A QUARTER of criminals caught by police in the West Midlands last year had no previous offences, new figures show.

Law reform charity JUSTICE called for better access to mental health and addiction services to “help reverse the worrying trend of increases in those entering the criminal justice system for the first time”.

Ministry of Justice figures show West Midlands Police dealt with 3,306 first-time offenders last year. This included 379 people under 18.

Of those, 2,433 were convicted, while the rest were only cautioned.

It meant first-time offenders accounted for 26 per cent of all criminals in the West Midlands – slightly up from 25 per cent the year before.

Tyrone Steele, deputy legal director of JUSTICE, said: “Entering the criminal justice system is life-changing in all the wrong ways.

“Providing and strengthening real routes away from crime – from better access to mental health and addiction services, to housing and employment – would help to reverse the worrying trend of increases in those entering the criminal justice system for the first time, including children.”

Across England and Wales, around 63,700 first-time offenders were convicted in 2023, representing 22 per cent of all criminals. This was similar to the year before, but up significantly from 14 per cent in 2013.

A further 21,900 were handed a caution last year.

In the West Midlands, 28 per cent of those who were convicted for the first time received a community sentence, while 16 per cent were sent to prison.

Campbell Robb, chief executive of social justice charity Nacro, said: “Much of the conversation on reducing crime focuses on prison and increasing sentencing despite the evidence showing that increasing the length of a prison sentences is not an effective deterrent.

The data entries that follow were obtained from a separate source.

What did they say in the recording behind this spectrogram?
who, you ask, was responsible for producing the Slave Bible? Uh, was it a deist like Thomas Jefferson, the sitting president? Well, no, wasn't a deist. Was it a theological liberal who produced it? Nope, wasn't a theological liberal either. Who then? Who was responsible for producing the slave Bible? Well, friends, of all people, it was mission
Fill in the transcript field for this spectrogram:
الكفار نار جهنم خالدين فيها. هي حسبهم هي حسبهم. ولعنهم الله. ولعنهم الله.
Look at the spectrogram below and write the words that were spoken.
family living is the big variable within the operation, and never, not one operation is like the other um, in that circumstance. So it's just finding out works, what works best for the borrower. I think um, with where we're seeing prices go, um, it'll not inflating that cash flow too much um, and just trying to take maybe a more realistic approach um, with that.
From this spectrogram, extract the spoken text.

“Even a short sentence can mean people lose their jobs, homes and custody of their children, making it harder to build a crime-free life afterwards.

“And the evidence shows that short prison sentences are less effective at preventing further crime than sentences served in the community.”

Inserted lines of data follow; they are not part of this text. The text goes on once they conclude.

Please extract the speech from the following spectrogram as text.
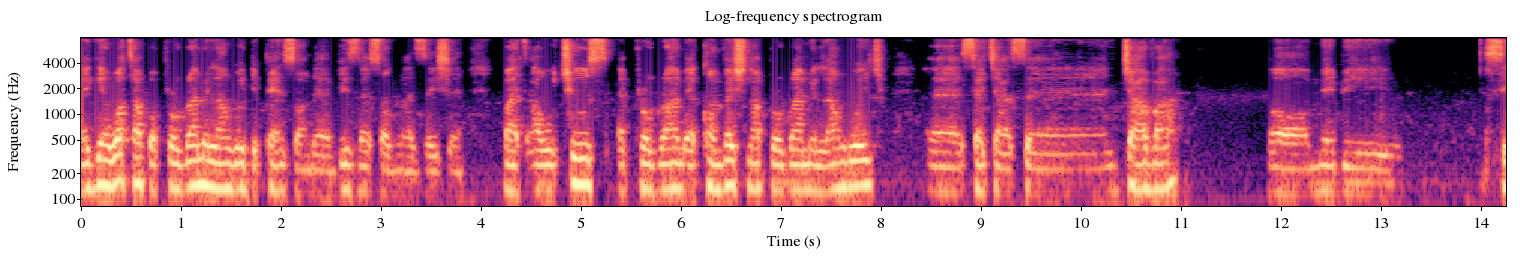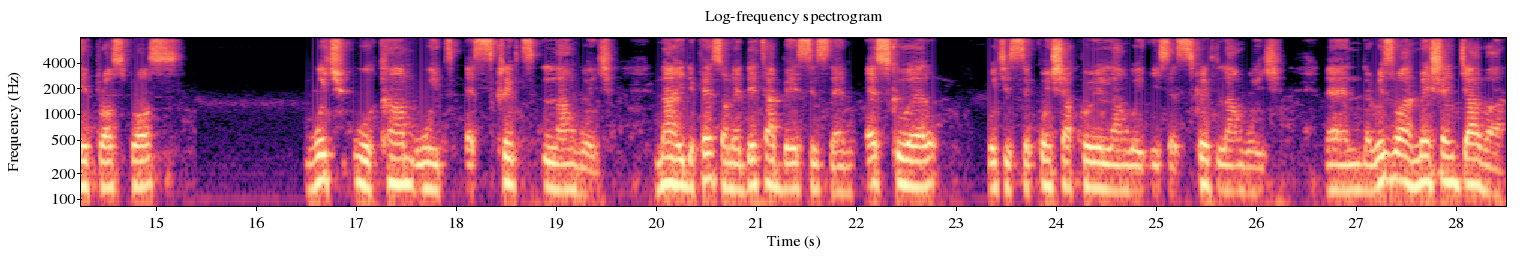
Again, what type of programming language depends on the business organization, but I will choose a program, a conventional programming language, uh, such as uh, Java or maybe C++, which will come with a script language. Now it depends on the database system. SQL, which is sequential query language, is a script language. And the reason why I mentioned Java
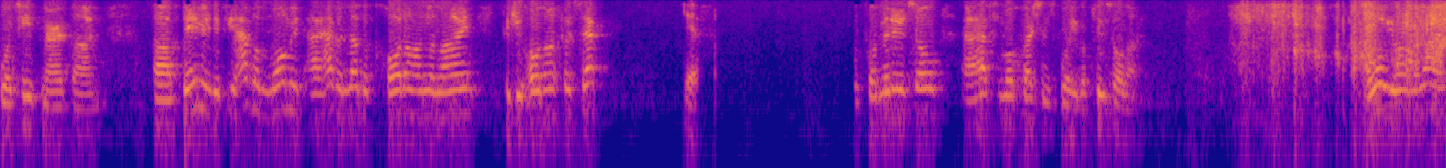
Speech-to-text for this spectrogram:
14th marathon. Uh, Damien, if you have a moment, I have another caller on the line. Could you hold on for a sec? Yes. For a minute or so, I have some more questions for you, but please hold on. Hello, you're on the line.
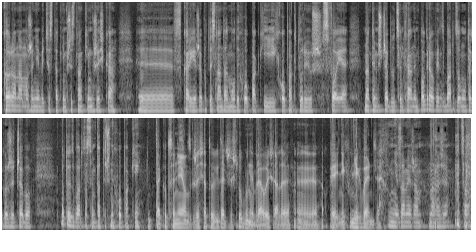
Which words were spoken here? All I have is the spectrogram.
Korona może nie być ostatnim przystankiem Grześka e, w karierze, bo to jest nadal młody chłopak i chłopak, który już swoje na tym szczeblu centralnym pograł, więc bardzo mu tego życzę, bo, bo to jest bardzo sympatyczny chłopak i Tak oceniając Grzesia, to widać, że ślubu nie brałeś, ale e, okej, niech, niech będzie. nie zamierzam na razie. Co?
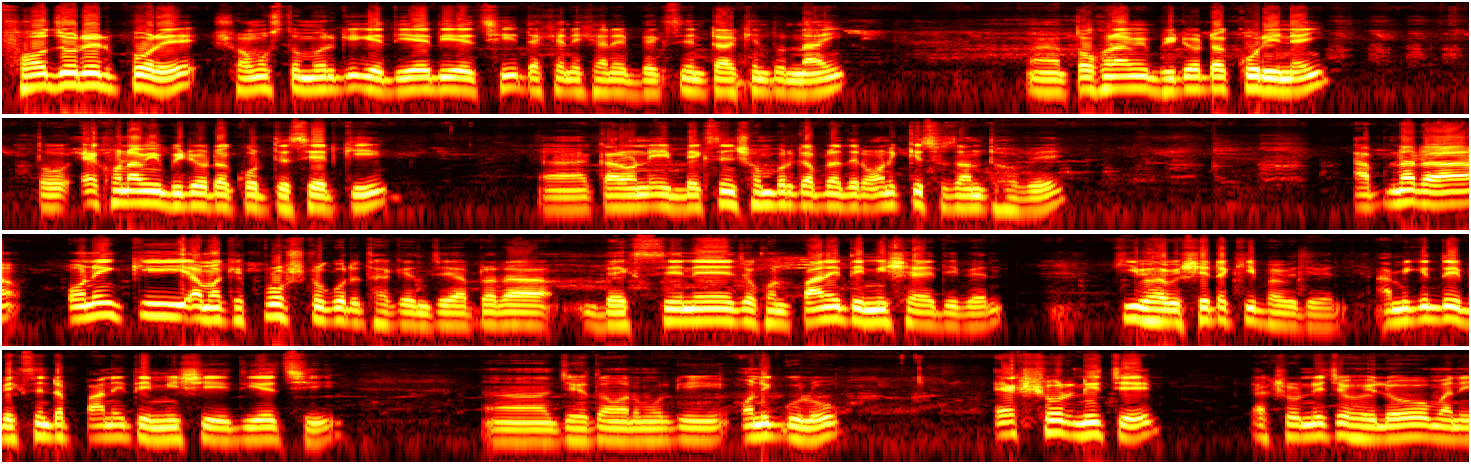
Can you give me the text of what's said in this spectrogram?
ফজরের পরে সমস্ত মুরগিকে দিয়ে দিয়েছি। দেখেন এখানে ভ্যাকসিনটা কিন্তু নাই। তখন আমি ভিডিওটা করি নাই। তো এখন আমি ভিডিওটা করতেছি আর কি। কারণ এই ভ্যাকসিন সম্পর্কে আপনাদের অনেক কিছু জানতে হবে। আপনারা অনেকেই আমাকে প্রশ্ন করে থাকেন যে আপনারা ভ্যাকসিনে যখন পানিতে মিশিয়ে দিবেন, কীভাবে, সেটা কীভাবে দেবেন? আমি কিন্তু এই ভ্যাকসিনটা পানিতে মিশিয়ে দিয়েছি। যেহেতু আমার মুরগি অনেকগুলো, একশোর নিচে একশোর নিচে হইলেও মানে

In the West Midlands, first-time offenders convicted of an indictable offence were most often convicted for violence against the person – 19 per cent. In contrast, the most common offence for those with a criminal past was theft, at 34 per cent.

The Home Office and the Ministry of Justice were both approached for comment.